- **Work order**
Would you reproduce each line below exactly, leaving every picture out?

Data items
*** Begin section ***
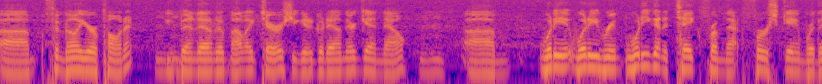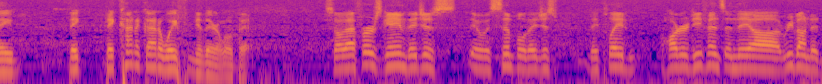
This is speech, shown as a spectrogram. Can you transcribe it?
Um, familiar opponent. Mhm. You've been down to Mountlake Terrace. You get to go down there again now. Mhm. Um, what do you what do you re- what are you going to take from that first game where they they they kind of got away from you there a little bit? So that first game, they just it was simple. They just they played harder defense and they uh, rebounded.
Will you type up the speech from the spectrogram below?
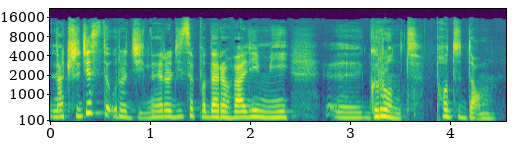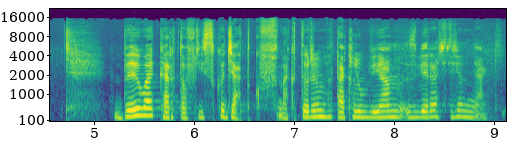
Na 30 urodziny rodzice podarowali mi y, grunt pod dom. Byłe kartoflisko dziadków, na którym tak lubiłam zbierać ziemniaki.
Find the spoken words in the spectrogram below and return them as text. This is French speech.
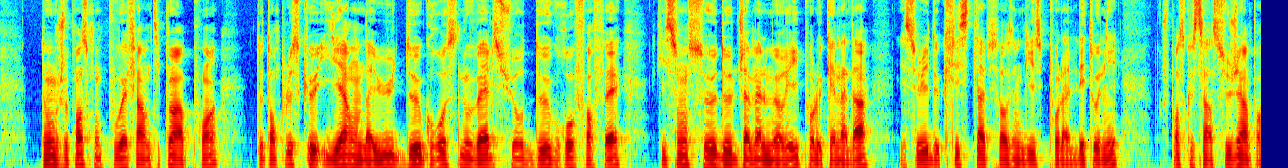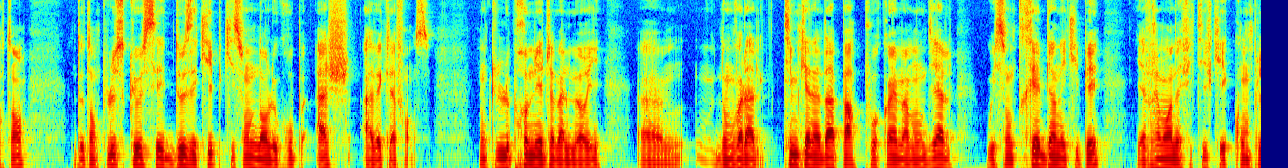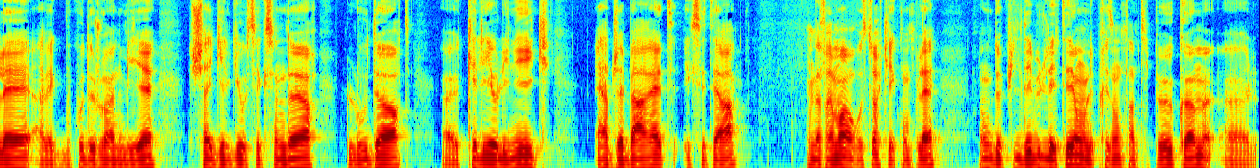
Donc je pense qu'on pouvait faire un petit peu un point, d'autant plus que hier on a eu deux grosses nouvelles sur deux gros forfaits, qui sont ceux de Jamal Murray pour le Canada et celui de Kristaps Porzingis pour la Lettonie. Je pense que c'est un sujet important, d'autant plus que c'est deux équipes qui sont dans le groupe H avec la France. Donc le premier, Jamal Murray. Euh, donc voilà, Team Canada part pour quand même un mondial où ils sont très bien équipés. Il y a vraiment un effectif qui est complet avec beaucoup de joueurs NBA. Shai Gilgeous-Alexander, Lou Dort, euh, Kelly Olynyk, RJ Barrett, etc. On a vraiment un roster qui est complet. Donc depuis le début de l'été, on les présente un petit peu comme euh,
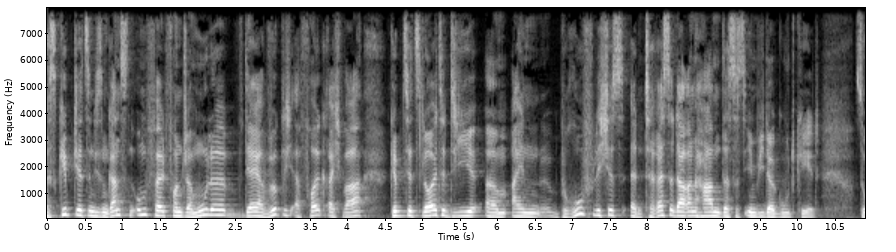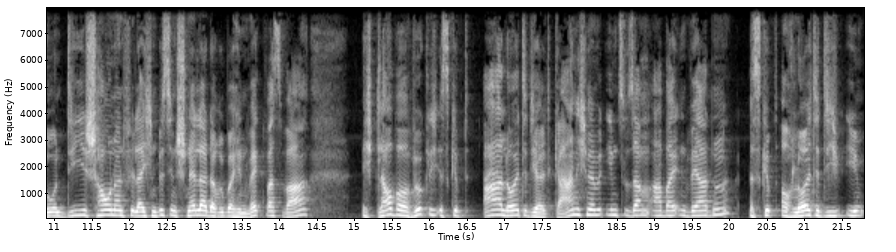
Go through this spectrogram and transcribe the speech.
es gibt jetzt in diesem ganzen Umfeld von Jamule, der ja wirklich erfolgreich war, gibt es jetzt Leute, die ähm, ein berufliches Interesse daran haben, dass es ihm wieder gut geht. So, und die schauen dann vielleicht ein bisschen schneller darüber hinweg, was war. Ich glaube aber wirklich, es gibt A, Leute, die halt gar nicht mehr mit ihm zusammenarbeiten werden. Es gibt auch Leute, die ihm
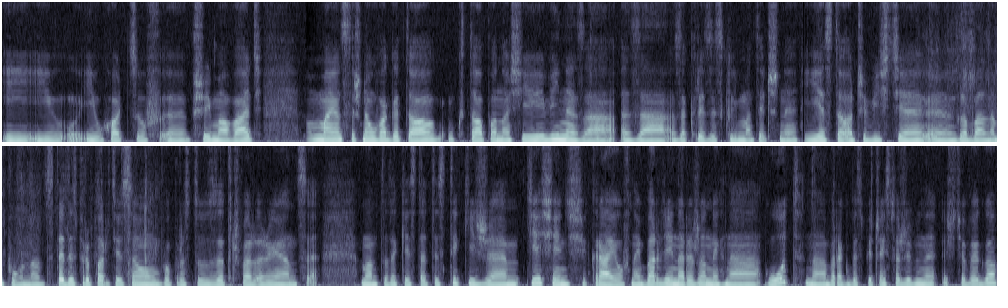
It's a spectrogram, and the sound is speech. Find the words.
i, i, i uchodźców przyjmować. Mając też na uwagę to, kto ponosi winę za, za, za kryzys klimatyczny. I jest to oczywiście e, globalna północ. Te dysproporcje są po prostu zatrważające. Mam to takie statystyki, że 10 krajów najbardziej narażonych na głód, na brak bezpieczeństwa żywnościowego,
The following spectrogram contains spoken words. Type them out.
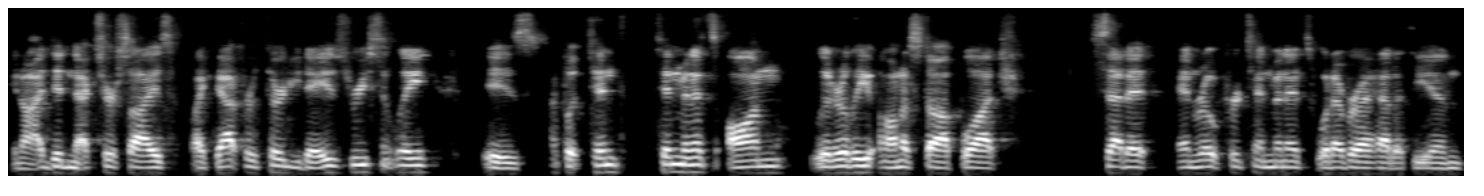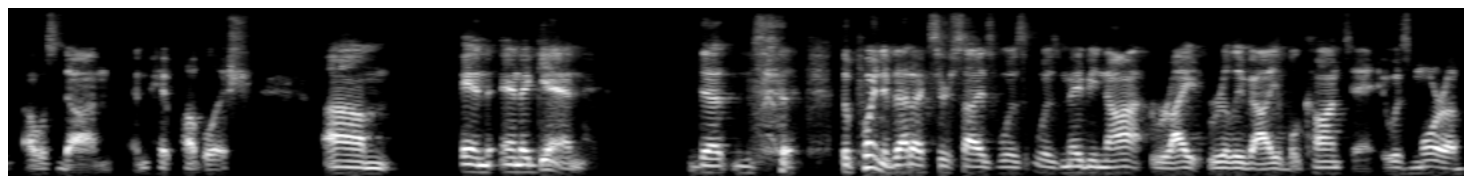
you know I did an exercise like that for 30 days recently. Is I put 10, 10 minutes on literally on a stopwatch set it and wrote for 10 minutes whatever i had at the end i was done and hit publish. Um, and and again that the point of that exercise was was maybe not write really valuable content. It was more of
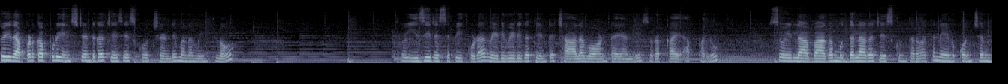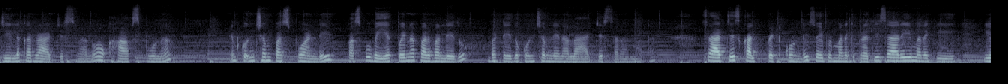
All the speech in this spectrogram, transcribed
సో ఇది అప్పటికప్పుడు ఇన్స్టెంట్గా చేసేసుకోవచ్చండి మనం ఇంట్లో. సో ఈజీ రెసిపీ కూడా వేడివేడిగా తింటే చాలా బాగుంటాయండి సొరకాయ అప్పలు. సో ఇలా బాగా ముద్దలాగా చేసుకున్న తర్వాత నేను కొంచెం జీలకర్ర యాడ్ చేస్తున్నాను ఒక హాఫ్ స్పూన్. అండ్ కొంచెం పసుపు అండి. పసుపు వేయకపోయినా పర్వాలేదు బట్ ఏదో కొంచెం నేను అలా యాడ్ చేస్తాను అనమాట సో యాడ్ చేసి కలిపి పెట్టుకోండి. సో ఇప్పుడు మనకి ప్రతిసారి మనకి ఈ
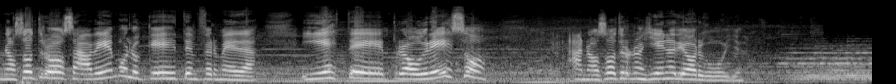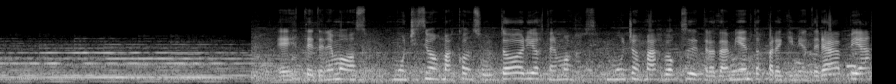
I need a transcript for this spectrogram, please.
Nosotros sabemos lo que es esta enfermedad y este progreso a nosotros nos llena de orgullo. Este, tenemos muchísimos más consultorios, tenemos muchos más boxes de tratamientos para quimioterapia,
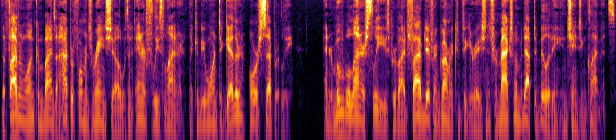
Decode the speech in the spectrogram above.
The 5-in-1 combines a high-performance rain shell with an inner fleece liner that can be worn together or separately. And removable liner sleeves provide five different garment configurations for maximum adaptability in changing climates.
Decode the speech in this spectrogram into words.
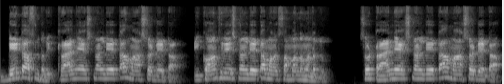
డేటాస్ ఉంటుంది ట్రాన్సాక్షనల్ డేటా మాస్టర్ డేటా ఈ కాన్ఫిగరేషనల్ డేటా మనకు సంబంధం ఉండదు. So transactional data master data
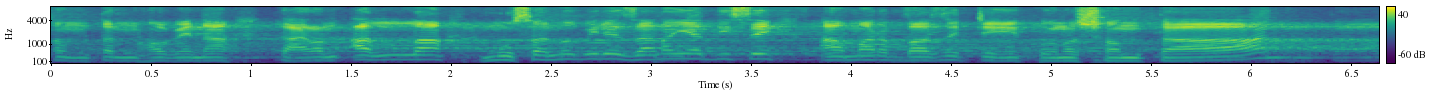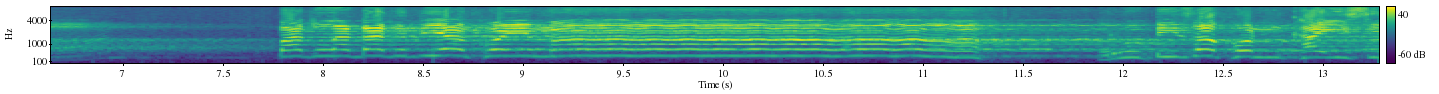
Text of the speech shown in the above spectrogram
সন্তান হবে না। কারণ আল্লাহ মুসানবীরে জানাইয়া দিছে, আমার বাজেটে কোনো সন্তান পাগলা ডাক দিয়া কই মা, রুটি যখন খাইছি,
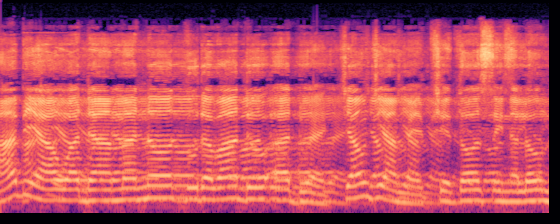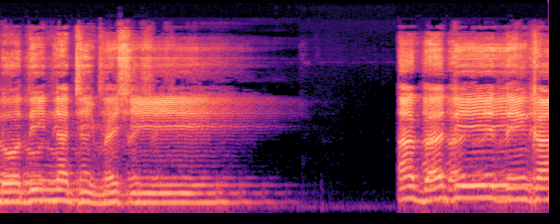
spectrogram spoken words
အပြာဝဒမနောသူတစ်ပါးတို့အတွက်ကြောင်းကြမဲ့ဖြစ်သောစိတ်နှလုံးတို့သည်နတ္တိမရှိအဘတိသင်္ခာ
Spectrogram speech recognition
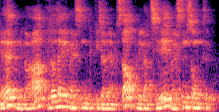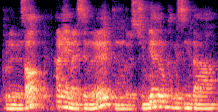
네, 우리가 부 선생님 말씀 듣기 전에 앞서 우리 같이 말씀송 듣- 부르면서 하나님의 말씀을 듣는 것을 준비하도록 하겠습니다.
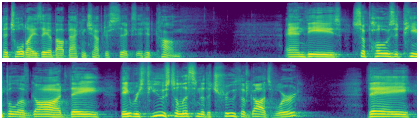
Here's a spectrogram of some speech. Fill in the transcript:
had told Isaiah about back in chapter 6, it had come. And these supposed people of God, they they refuse to listen to the truth of God's word. They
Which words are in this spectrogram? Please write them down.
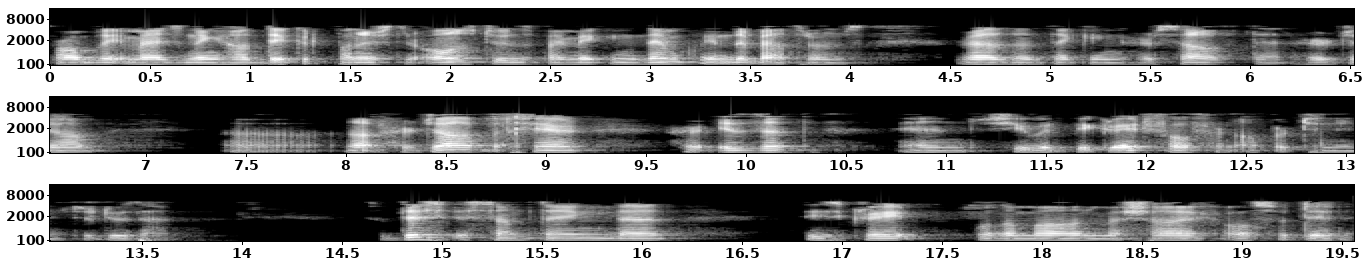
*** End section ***
- **Response to this exercise**
This is speech, shown as a spectrogram. Can you transcribe it?
Um, familiar opponent. Mhm. You've been down to Mountlake Terrace. You get to go down there again now. Mhm. Um, what do you what do you re- what are you going to take from that first game where they they they kind of got away from you there a little bit? So that first game, they just it was simple. They just they played harder defense and they uh, rebounded.
Will you type up the speech from the spectrogram below?
Na 30 urodziny rodzice podarowali mi y, grunt pod dom. Byłe kartoflisko dziadków, na którym tak lubiłam zbierać ziemniaki.
Find the spoken words in the spectrogram below and return them as text. This is French speech.
Donc je pense qu'on pouvait faire un petit peu un point, d'autant plus que hier on a eu deux grosses nouvelles sur deux gros forfaits, qui sont ceux de Jamal Murray pour le Canada et celui de Kristaps Porzingis pour la Lettonie. Je pense que c'est un sujet important, d'autant plus que c'est deux équipes qui sont dans le groupe H avec la France. Donc le premier, Jamal Murray. Euh, donc voilà, Team Canada part pour quand même un mondial où ils sont très bien équipés. Il y a vraiment un effectif qui est complet avec beaucoup de joueurs NBA. Shai Gilgeous-Alexander, Lou Dort, euh, Kelly Olynyk, RJ Barrett, etc. On a vraiment un roster qui est complet. Donc depuis le début de l'été, on les présente un petit peu comme euh,
Go through this spectrogram and transcribe the speech.
es gibt jetzt in diesem ganzen Umfeld von Jamule, der ja wirklich erfolgreich war, gibt es jetzt Leute, die ähm, ein berufliches Interesse daran haben, dass es ihm wieder gut geht. So, und die schauen dann vielleicht ein bisschen schneller darüber hinweg, was war. Ich glaube aber wirklich, es gibt A, Leute, die halt gar nicht mehr mit ihm zusammenarbeiten werden. Es gibt auch Leute, die ihm
It's a spectrogram, and the sound is speech. Find the words.
i, i, i uchodźców przyjmować. Mając też na uwagę to, kto ponosi winę za, za, za kryzys klimatyczny. I jest to oczywiście e, globalna północ. Te dysproporcje są po prostu zatrważające. Mam to takie statystyki, że 10 krajów najbardziej narażonych na głód, na brak bezpieczeństwa żywnościowego,
The following spectrogram contains spoken words. Type them out.
you know I did an exercise like that for 30 days recently. Is I put 10, 10 minutes on literally on a stopwatch set it and wrote for 10 minutes whatever i had at the end i was done and hit publish. Um, and and again that the point of that exercise was was maybe not write really valuable content. It was more of
All the speech in this spectrogram, transcribed
సో ఇది అప్పటికప్పుడు ఇన్స్టెంట్గా చేసేసుకోవచ్చండి మనం ఇంట్లో. సో ఈజీ రెసిపీ కూడా వేడివేడిగా తింటే చాలా బాగుంటాయండి సొరకాయ అప్పలు. సో ఇలా బాగా ముద్దలాగా చేసుకున్న తర్వాత నేను కొంచెం జీలకర్ర యాడ్ చేస్తున్నాను ఒక హాఫ్ స్పూన్. అండ్ కొంచెం పసుపు అండి. పసుపు వేయకపోయినా పర్వాలేదు బట్ ఏదో కొంచెం నేను అలా యాడ్ చేస్తాను అనమాట సో యాడ్ చేసి కలిపి పెట్టుకోండి. సో ఇప్పుడు మనకి ప్రతిసారి మనకి ఈ
I need a transcript for this spectrogram, please.
Nosotros sabemos lo que es esta enfermedad y este progreso a nosotros nos llena de orgullo. Este, tenemos muchísimos más consultorios, tenemos muchos más boxes de tratamientos para quimioterapia,
Decode the speech in the spectrogram above.
The 5-in-1 combines a high-performance rain shell with an inner fleece liner that can be worn together or separately. And removable liner sleeves provide five different garment configurations for maximum adaptability in changing climates.
Decode the speech in this spectrogram into words.
డేటాస్ ఉంటుంది ట్రాన్సాక్షనల్ డేటా మాస్టర్ డేటా ఈ కాన్ఫిగరేషనల్ డేటా మనకు సంబంధం ఉండదు. So transactional data master data
Text of the speech shown in the above spectrogram
সন্তান হবে না। কারণ আল্লাহ মুসানবীরে জানাইয়া দিছে, আমার বাজেটে কোনো সন্তান পাগলা ডাক দিয়া কই মা, রুটি যখন খাইছি,
spectrogram spoken words
အပြာဝဒမနောသူတစ်ပါးတို့အတွက်ကြောင်းကြမဲ့ဖြစ်သောစိတ်နှလုံးတို့သည်နတ္တိမရှိအဘတိသင်္ခာ
Spectrogram speech recognition
네, 우리가 부 선생님 말씀 듣기 전에 앞서 우리 같이 말씀송 듣- 부르면서 하나님의 말씀을 듣는 것을 준비하도록 하겠습니다.
Here's a spectrogram of some speech. Fill in the transcript:
had told Isaiah about back in chapter 6, it had come. And these supposed people of God, they they refuse to listen to the truth of God's word. They
Which words are in this spectrogram? Please write them down.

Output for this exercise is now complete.